Thank you Kate. It seems like a logical step and I’m hoping it helps long term. Certainly don’t think all parents of ASD children are on the spectrum… actually sometimes I think we pick up some traits to cope with parenting our kids.

I was assessed at the age of 22, after a friend who works as a special needs teacher’s aide said I seemed like some of her kids. My mum was upset at first, thinking she’d “broken” me in the womb somehow. I assured her she’d simply passed on the “Ultimate Awesomes”. Intregued, she was also assessed. We both win at spectrum! :-)

Yay for perceptive friends and the “Ultimate Awesomes” is perfect description :)

It sounds like a logical thing to do. We don’t have that ‘excuse’ but we’ve done marriage counselling and I’m sure we will again. It doesn’t mean you’re about to get divorced, just that it’s important enough to get some expert assistance and an outside perspective. I still use some of the tricks so it was worth it.

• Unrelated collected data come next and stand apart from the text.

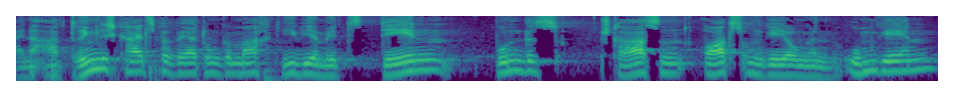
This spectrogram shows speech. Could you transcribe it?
eine Art Dringlichkeitsbewertung gemacht, wie wir mit den Bundesstraßenortsumgehungen umgehen,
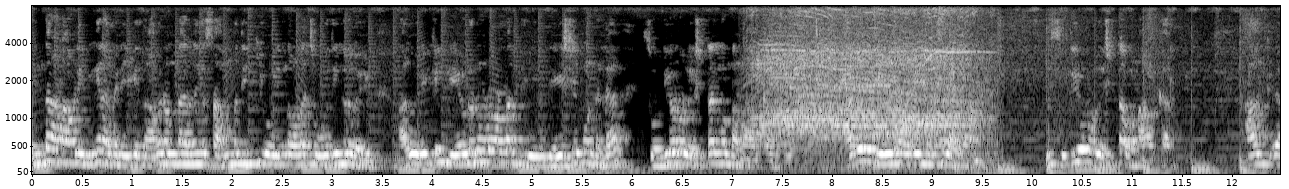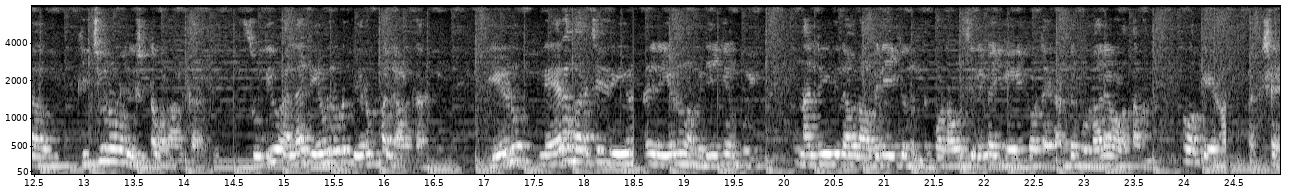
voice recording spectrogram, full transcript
എന്താണ് അവൾ ഇങ്ങനെ അഭിനയിക്കുന്നത്? അവനുണ്ടായിരുന്നെങ്കിൽ സമ്മതിക്കുമോ എന്നുള്ള ചോദ്യങ്ങൾ വരും. അത് ഒരിക്കലും ദേവനോടുള്ള ദേഷ്യം കൊണ്ടല്ല ശ്രുതിയോടുള്ള ഇഷ്ടം കൊണ്ടാണ് ആൾക്കാർക്ക്. അത് ആദ്യം മനസ്സിലാക്കണം. ശ്രുതിയോടുള്ള ഇഷ്ടമാണ് ആൾക്കാർക്ക്. ആ കിച്ചുവിനോടുള്ള ഇഷ്ടമാണ് ആൾക്കാർക്ക്. സുധിയോ അല്ല ദേവനോട് വെറുപ്പല്ല ആൾക്കാർക്ക്. രേണു നേരെ മറിച്ച് രേണു അഭിനയിക്കാൻ പോയി. നല്ല രീതിയിൽ അവൾ അഭിനയിക്കുന്നുണ്ട്. ഇപ്പോൾ അവൾ സിനിമയിൽ കയറിക്കോട്ടെ രണ്ട് പിള്ളേരെ വളർത്തണം. ഓക്കെ പക്ഷേ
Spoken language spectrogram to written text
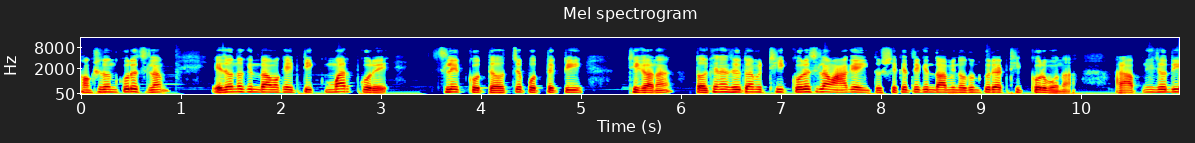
সংশোধন করেছিলাম। এজন্য কিন্তু আমাকে টিকমার্ক করে সিলেক্ট করতে হচ্ছে প্রত্যেকটি ঠিকানা। তো এখানে যেহেতু আমি ঠিক করেছিলাম আগেই, তো সেক্ষেত্রে কিন্তু আমি নতুন করে আর ঠিক করব না। আর আপনি যদি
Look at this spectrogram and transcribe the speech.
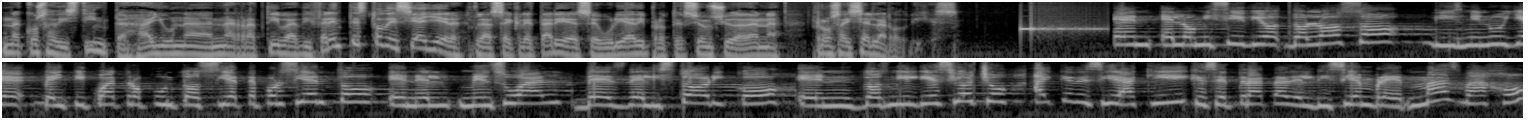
una cosa distinta, hay una narrativa diferente. Esto decía ayer la secretaria de Seguridad y Protección Ciudadana, Rosa Isela Rodríguez en el homicidio doloso disminuye 24.7% en el mensual desde el histórico en 2018. Hay que decir aquí que se trata del diciembre más bajo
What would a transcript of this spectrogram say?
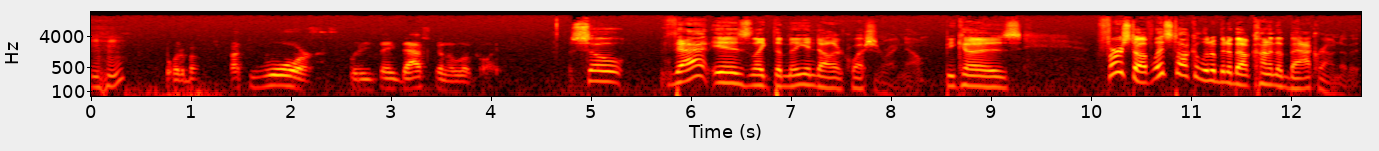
Mm-hmm. What about, about war? What do you think that's going to look like? So that is like the million dollar question right now because first off, let's talk a little bit about kind of the background of it.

My parents did it a few times, I remember when we were all moving out of home they did it to help adjust to the new situation. I like counselling, I think it’s really useful.

Thanks Deb :) I’m finding counselling really useful also, it was fantastic for helping Annie the last few years and now husband and I. :)

I have wondered about the communication difficulties we have in our family & what lies behind them. I hope this gives you two some strategies & time to focus on your marriage. Xxx

Thank you Rebecca.

Wonderful post Marita, such a personal and important thing to share, looking forward to hearing updates as things move along xx

Thank you Elissa.

Good to also go down the track of that if it looks at other reasons behind difficulties, eg if it’s not ASD, then what? Just anxiety, communication difficulties?

I’ve joked with my psych that I have an expressive language disorder. And I sometimes believe that, particularly the more I read into language disorders and anxiety…

Oh yes, we will keep on with the counselling and try to figure out what is going on. We’ve joked lots about being on the spectrum but it took a push to get us to a formal diagnosis.

That’s really interesting Marita. I hope you get some answers – whatever they might be 😉 – and that they’re helpful ones. Best of luck!

Thanks Kate

Every professional we’ve seen has thought my son’s Dad is on the spectrum. And to be honest, there are echoes of things I did in my own childhood (and to an extent now, although I’ve grown out/leaned not to do those behaviours over time) that remind me of my son. I’ve often wondered if I should be assessed, and if so, if it would be worthwhile. Would be interested in finding out how you go.

Thank you. Will keep the blog updated with our progress.

You honestly have no idea how much I needed to read this today. I have this week been looking for people to assess me and making appointments for myself and it has been emotionally a lot harder than I thought it would be, for a lot of reasons. Reading this confirmed some things for me, so thank you. Good luck to you and your husband. I’ll be interested to see how it turns out, for all of us. :)

Glad it helped Stimey. I will be keeping the blog update with what happens.

Surprising how emotional a journey it can be, but then anything that involves looking back at the past can be very emotional.

My ex-DH is quite high on the spectrum (undiagnosed). We fell apart due to his communication issues (lack of) and lots of other issues that occurred due to the spectrum. Neither of us realised what was wrong until I had our son diagnosed and all these little lightbulbs came on. I wonder if we would still be together if we had known back then? I will be interested to hear your journey with this. I am curious to know why you need to get a diagnosis and what it will achieve? Please don’t take this as a judgement I am really interested.

We are mostly getting the diagnosis done because our marriage counselor recommended it. Her approach to the counseling would be very different depending on if we are both on the spectrum, one is and one isn’t or both not on the spectrum.

I’ve had this post open to comment for the last few days, just wanted to say that I so appreciate and admire your openness. xx

Thank you Louisa.

Comments are closed.


autism and aspergers
sensory processing disorder
Crohn's Disease
Education and schooling
cross stich and craft
food and cooking
reviews and giveaways

Grab My Button